  • 10x 25 – holding 11.0 or better Stroke rate around 50   15 sec rest
  • 8x 50  - holding 22.6 or better  SR around 50  with 15 sec rest
  • 5x 75  - holding 34.2 or better  SR around 50  with 15 sec rest

Goal time for 400 LC Free = 4:00 - Yards Training Pace = 3:36 or .27/50

  • 12 – 14x  50 Free holding 45+ SR  and .27 or better with 15 sec rest
  • 8x 100 holding 54 or better  45 SR
  • Build 400 (by 50s) holding an average of  .27/50

Neuroplasticity and Training Pace: Studies have shown that the human brain is constantly “re-wiring” to meet current challenges. If a swimmer’s physical challenge is surviving practice in the 8,000M range including  sets of 20+x 100s  10+x 200s or 400s, their brains will re-wire to make swimming much slower than race pace as efficient as possible.  If the swimmers challenge is to swim 3,000+M mostly at race pace, the swimmers brain will re-wire to make race pace swimming more efficient.  Challenge: Try swimming a total of 3,000 yards or meters at race pace…then track the number of recovery days you need before you can swim fast again.

Injury Prevention – Physio Analysis As An Injury Preventative

  • We know that a majority of swimming injuries result from incorrect technique. Our focus on technique greatly reduces the risk of injury.
  • Many of our Seniors visit out team physio in Brampton for a proactive assessment that identifies strength and flexibility issues that could later result in a swimming injury. A corrective program that seeks to prevent future injuries is often recommended.

Dryland Program: The program includes 4 units of work per week: 3 supervised gym sessions and a Friday afternoon Boot Camp. Our water and dryland sessions are separated by the school day. Research has shown that separating dryland and water sessions by 3+ hours gives athletes the largest benefit from both sessions. Programs that offer dryland training just before or after water sessions typically do not produce improvements at the same level.

Meet Swimming

  • Race Videos: Parents record race videos which are then uploaded to our Dropbox account. Seniors watch their race videos the week after a meet. Many of our swimmers use the race videos to establish technical and training goals for the practice sessions leading into their next meet.
  • Aqua 7 Dual Meets:   5 Dual meets mostly home meets at W. Ross          
  • LC Meets:   RHAC Oct, Blenheim Blast Jan, Provincials, Trials, Hicken, AGI, Prov and West in Windsor
  • SC Meets:  NYAC Cup Nov.  Team Showdown Dec, WOSA SC,

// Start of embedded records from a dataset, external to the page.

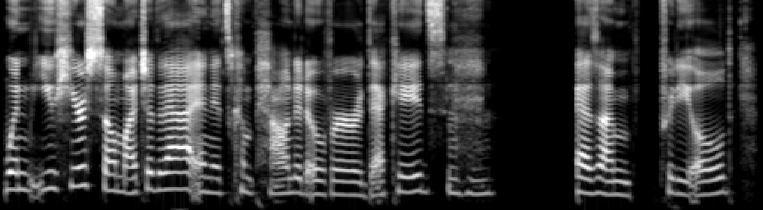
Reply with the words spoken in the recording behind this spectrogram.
when you hear so much of that and it's compounded over decades Mhm. as I'm pretty old,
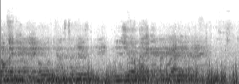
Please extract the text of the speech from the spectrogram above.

Training Camp:  Dec 16 – 23 2019 Fort Myers Florida  LC am and SC Yds PM

Mentoring Program:  Our Seniors mentor swimmers in our Development and Junior Programs for half an hour every Saturday morning when the Seniors aren’t at an out of town meet. The Mentoring Program is a huge advantage for our Junior Swimmers but our Seniors benefit at least as much from the program:

  • Seniors learn a lot about their own swimming by mentoring the Junior Swimmers.
  • Seniors learn and practice leadership skills.
  • Seniors develop an expert coaches eye – a majority of our Seniors are more than capable of coaching a group of young swimmers long before they graduate from High School.

Social Activities

  • Camp Ak-O-Mak: :  The team spends a long weekend at Camp Ak-O-Mak in the Parry Sound/Magnetawan Area. We leave for camp after school, Thursday after Labour Day, returning around 6:00pm on Sunday. Members of our Varsity Group act as cabin counsellors. We canoe, swim, play land sports – the best ever way to start the season!!
  • Bike & Breakfasts: We run a fall and spring Bike & Breakfast where the Juniors bike along the Grand River from Paris to Glen Morris, ending up at our Coach’s home for a huge breakfast and social time. The Seniors start their ride at W. Ross, biking more than double the distance of the Junior ride.
  • Team Dinners and Breakfasts: Senior Team meetings are often part of Senior Team breakfast or dinner.